This is a question Christians have always faced: How can we be in the world without being of the world? This is something Jesus prayed about when He went to His Father to intercede for the Church. Jesus said to the Father, “[My disciples] are not of the world, even as I am not of it” (John 17:16). Yet Jesus also said this: “My prayer is not that you take them out of the world but that you protect them from the evil one . . . As you sent me into the world, I have sent them into the world” (John 17:15, 18). In other words, our Lord has prayed that we would reach the world without becoming worldly.
It is not easy to know where to draw the line between being in the world and being of the world. Some separation is required. There are places it is not wise for Christians to go. There are things it is not good for us to see or to hear. As a result, we often find ourselves out of step with American culture. The piece in The New York Times Magazine notes, with some amazement, that Christianity is now a counter-cultural movement. In the 1960’s, the counter-culture questioned authority. Now everyone questions authority . . . except Christians, and that makes us counter-cultural.
It is one thing to stand against sin, but it is another thing to drop out of American culture altogether, which God has not called us to do. There are ways in which the family from Allentown is not so much counter-cultural as it is anti-cultural. I am reminded of medieval times, when the Church retreated to her cloisters and her monasteries. The remnants of Christianity were preserved, but Europe was abandoned to its sins.
It is not my job as a pastor to decide where Christians should shop, or which TV programs they should watch. These are matters of freedom, which each Christian has the responsibility before God to determine. It is my job, however, to remind you that while Christ calls us to separate ourselves from sin, He does not call us to separate ourselves from sinners. Quite the opposite. And I worry that Christians are retreating from American culture at a time when people so desperately need the gospel. Christ does not call us inward, but onward and outward, to reach our friends and our families with bold, persuasive, thoughtful, and compassionate Christianity.

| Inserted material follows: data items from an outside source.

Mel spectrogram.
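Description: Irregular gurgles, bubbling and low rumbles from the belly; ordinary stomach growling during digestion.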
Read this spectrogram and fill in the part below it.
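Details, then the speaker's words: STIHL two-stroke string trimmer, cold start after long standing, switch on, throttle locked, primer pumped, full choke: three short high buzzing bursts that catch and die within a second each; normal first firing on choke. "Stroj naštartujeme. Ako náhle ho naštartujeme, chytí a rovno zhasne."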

Do not remove yourself from places where you have opportunities to stand for Christ against the sins of the culture. If you are a Christian, you are called to coach Little League, but not to yell at the ump; to work for the corporation, but not to disparage the management; to exhibit work in the art show, but not to give in to despair; and so on. When we engage in these kinds of activities, we always run some risk of becoming worldly. Nevertheless, we do them because we are called to be in the world to the glory of God.
“Inward Christian Soldiers” was first heard as a Sunday evening talk, May 7, 2000, in Dr. Ryken’s “Window on the World” series at Tenth Presbyterian (www.tenth.org). In 2002, it appeared in a collection of Dr. Ryken’s messages, entitled My Father’s World: Meditations on Christianity and Culture. P&R Publishing has kindly given Kairos Journal permission to publish this edited version.

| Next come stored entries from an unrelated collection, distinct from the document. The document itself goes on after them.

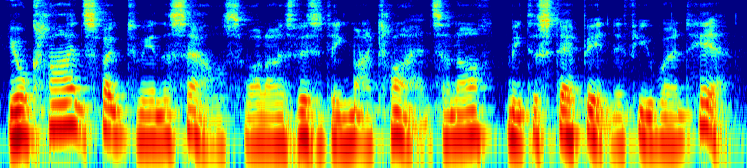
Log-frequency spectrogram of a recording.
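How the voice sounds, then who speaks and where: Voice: medium pitch, fairly quick, mellow, natural voice. A reader voicing a careful male barrister who explains himself in a conciliatory, placating way.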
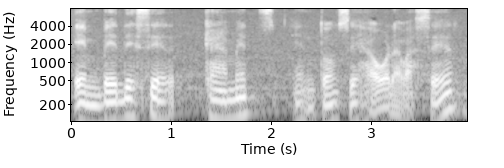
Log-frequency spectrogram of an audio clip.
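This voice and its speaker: A man with a dark, gravelly voice teaches a Hebrew grammar lesson. He explains each rule patiently, slows down to sound out words syllable by syllable, and keeps checking in with his listeners. A faint hiss runs behind the recording. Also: fairly low pitch. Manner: explains step by step, often checks with "¿verdad?" and "¿ok?".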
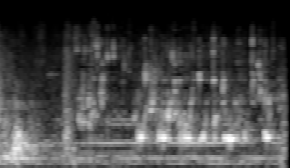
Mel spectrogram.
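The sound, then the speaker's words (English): Water runs from a kitchen cold-water tap in a steady, full hissing rush. A faint whistling tone rides on top, and the flow stays even throughout. “This is my cold water pressure in the kitchen.”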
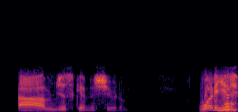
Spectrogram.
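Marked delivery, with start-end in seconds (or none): none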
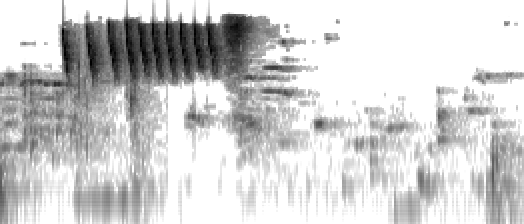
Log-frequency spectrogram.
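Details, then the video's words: Manyar weaver song for training other songbirds: a quick series of about a dozen high ticking notes ending in a brief hiss, then quiet scattered chirps and faint knocks. "Suara Ocehan Burung MANYAR"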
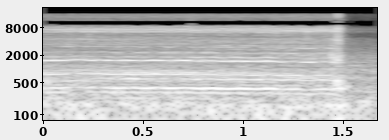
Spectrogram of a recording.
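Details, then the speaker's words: 2019 Toyota Avanza power window after cleaning the glass channel rubber and greasing the rail: steady motor whir as glass rises, soft stop at top, smooth with no squeak or binding. "hai hai Hai suaranya sudah halus enggak British mati ya lebih"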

Margaret Talbot, “A Mighty Fortress,” The New York Times Magazine, February 27, 2000.
Paul Weyrich, “The Moral Minority,” Christianity Today, September 6, 1999, 44-45. CT published a shortened version of the letter.